For more insight on flexible charging options for EV drivers, check out Drive Change Drive Electric's facts about convenience.

Wondering what the etiquette is for charging your EV at the workplace and other public EV charging stations where resources are limited? Whenever possible, check with the host of the charging station for any rules, guidelines, and/or restrictions in place for the public use of its chargers and parking spaces.

ChargePoint and EVgo also offer useful tips for EV charging etiquette at ChargePoint's 5 Ways to Master EV Etiquette and EVgo's 8 Dos and Don'ts for Courteous Electric Charging.

FCEV Refueling

Currently, SunHydro, located at Proton OnSite's headquarters, 10 Technology Drive, Wallingford, is the sole hydrogen refueling station publicly accessible to FCEV drivers in Connecticut.

Connecticut is currently evaluating opportunities to continue support of FCEVs and the in-state expansion of the hydrogen refueling station infrastructure network.

To find Hydrogen Fueling Station Locations, use:

Go green for less with the help of incentives, rebates, and tax credits that can lower your overall cost for the purchase or lease of a new EV and the purchase and installation of charging equipment at your home or, for businesses, or at your workplace. Also, with many EVs coming off lease, dealer-certified used car programs are more likely to have used EVs for a fraction of their original prices.

Rebates and Incentives for Vehicles

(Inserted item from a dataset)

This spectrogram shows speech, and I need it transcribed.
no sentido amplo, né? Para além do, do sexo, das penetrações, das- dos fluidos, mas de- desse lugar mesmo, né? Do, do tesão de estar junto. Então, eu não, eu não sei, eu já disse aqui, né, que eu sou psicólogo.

CHEAPR: The Connecticut Hydrogen and Electric Automobile Purchase Rebate (CHEAPR) offers incentives to Connecticut residents who purchase or lease an eligible vehicle from a licensed Connecticut automobile dealership. Incentive amounts currently range from $4,250 for an eligible new battery electric (BEV), $2,250 for a plug-in hybrid electric (PHEV), and up to $9,500 for a fuel cell electric vehicle (FCEV) when a Standard Rebate is combined with Rebate+ New for income qualified individuals.

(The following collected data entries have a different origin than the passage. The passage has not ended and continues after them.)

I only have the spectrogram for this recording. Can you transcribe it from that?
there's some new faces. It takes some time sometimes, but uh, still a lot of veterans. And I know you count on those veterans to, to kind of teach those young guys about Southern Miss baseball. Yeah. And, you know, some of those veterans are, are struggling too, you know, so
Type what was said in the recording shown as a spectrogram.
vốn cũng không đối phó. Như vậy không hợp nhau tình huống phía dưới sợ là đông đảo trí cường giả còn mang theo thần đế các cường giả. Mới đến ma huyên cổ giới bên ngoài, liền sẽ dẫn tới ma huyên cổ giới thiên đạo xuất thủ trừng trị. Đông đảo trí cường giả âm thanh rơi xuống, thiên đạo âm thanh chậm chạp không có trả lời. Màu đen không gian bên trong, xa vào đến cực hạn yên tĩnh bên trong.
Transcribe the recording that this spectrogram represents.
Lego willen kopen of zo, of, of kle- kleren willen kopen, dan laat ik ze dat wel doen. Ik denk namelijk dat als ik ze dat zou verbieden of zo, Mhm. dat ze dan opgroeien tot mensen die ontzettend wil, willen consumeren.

Learn more and find eligible vehicles here.

DMV Incentives: At the Department of Motor Vehicles, EVs are eligible for a reduced registration fee and are not subject to certain fees typically levied on gasoline-fueled vehicles. EVs are eligible for a reduced vehicle registration fee of $38 and are exempt from Connecticut's motor vehicle emissions inspection requirement. For their first four model years from manufacture, new vehicles are exempt from having to report for an emissions test. When any vehicle that is four or less model years old is registered for the first time in Connecticut, the owner must pay a $40 emissions exemption fee. However, because vehicles powered exclusively by electricity produce no tailpipe emissions, they are exempt from the emission inspection requirement and the $40 emissions exemption fee.

Municipal Electric Utility Incentives: For customers of Groton Utilities or Bozrah Light & Power, visit Groton Utilities' Electric Vehicle Rebate Program webpage for information about available rebate offers.

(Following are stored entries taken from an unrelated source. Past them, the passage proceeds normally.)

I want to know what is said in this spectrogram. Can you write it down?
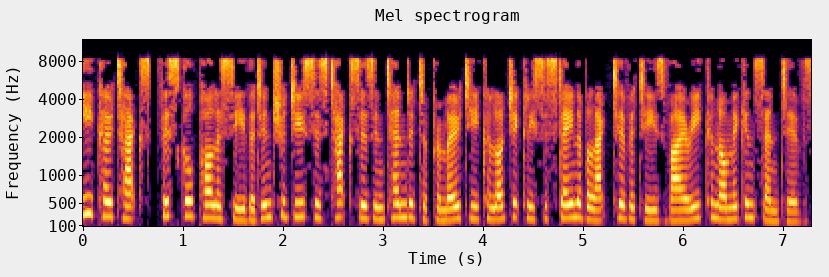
Ecotax, fiscal policy that introduces taxes intended to promote ecologically sustainable activities via economic incentives.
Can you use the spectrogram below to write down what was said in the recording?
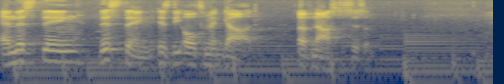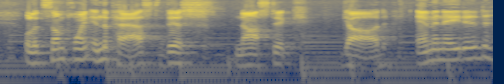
And this thing, this thing is the ultimate God of Gnosticism. Well, at some point in the past, this Gnostic God emanated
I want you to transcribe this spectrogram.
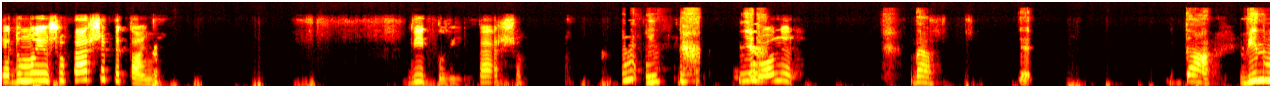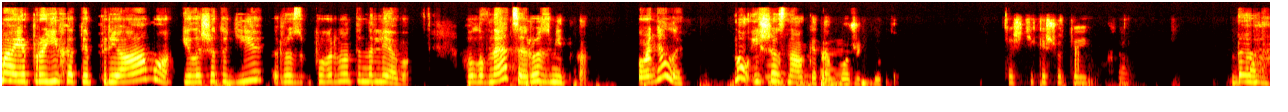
Я думаю, що перше питання. Відповідь перша. Ні. Заборонено. Да. Е, Да. Він має проїхати прямо і лише тоді роз... повернути наліво. Головне це розмітка. Поняли? Ну, і ще знаки там можуть бути. Це ж тільки що ти казав. Да.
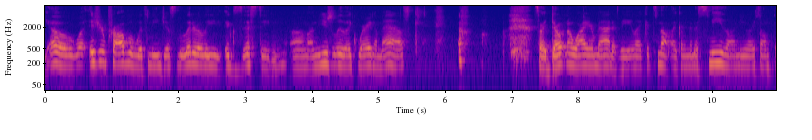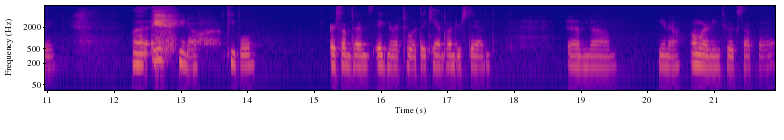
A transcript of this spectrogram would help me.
yo, what is your problem with me just literally existing? Um, I'm usually like wearing a mask. So I don't know why you're mad at me. Like, it's not like I'm going to sneeze on you or something. But, you know, people are sometimes ignorant to what they can't understand. And, um, you know, I'm learning to accept that.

For customers of Norwich Public Utilities, visit Norwich Public Utilities' Electric Vehicle & Charging Rebate Program webpage for information about available rebate offers.

Federal Tax Rebates: Your purchase or lease of a new EV may be eligible for a federal income tax credit of up to $7,500. The credit amount will vary based on the battery capacity used to power the EV. To find the specific amount of tax credit for each EV model you are considering, visit Tax Credits for Electric Vehicles and Tax Credits for Plug-in Hybrids.

To claim this federal tax credit, you must fill out the following IRS form:

IRS Form 8936, Qualified Plug-in Electric Drive Motor Vehicle Credit

Rebates and Incentives for EV Charging Equipment

Public Utilities Regulatory Authority (PURA) EV Charging Program: In July 2021, PURA issued a final decision as part of its Equitable Modern Grid initiative that establishes a nine-year program to support the installation of electric vehicle charging infrastructure across the state, focusing on equity and inclusion. This program includes rebates for residential, workplace, and destination EV charging equipment and infrastructure. Learn more about the program here or if you are an Eversource or UI customer, you can visit their websites to see what rebates may be available to you.

Eversource customers: learn more here

UI customers: learn more here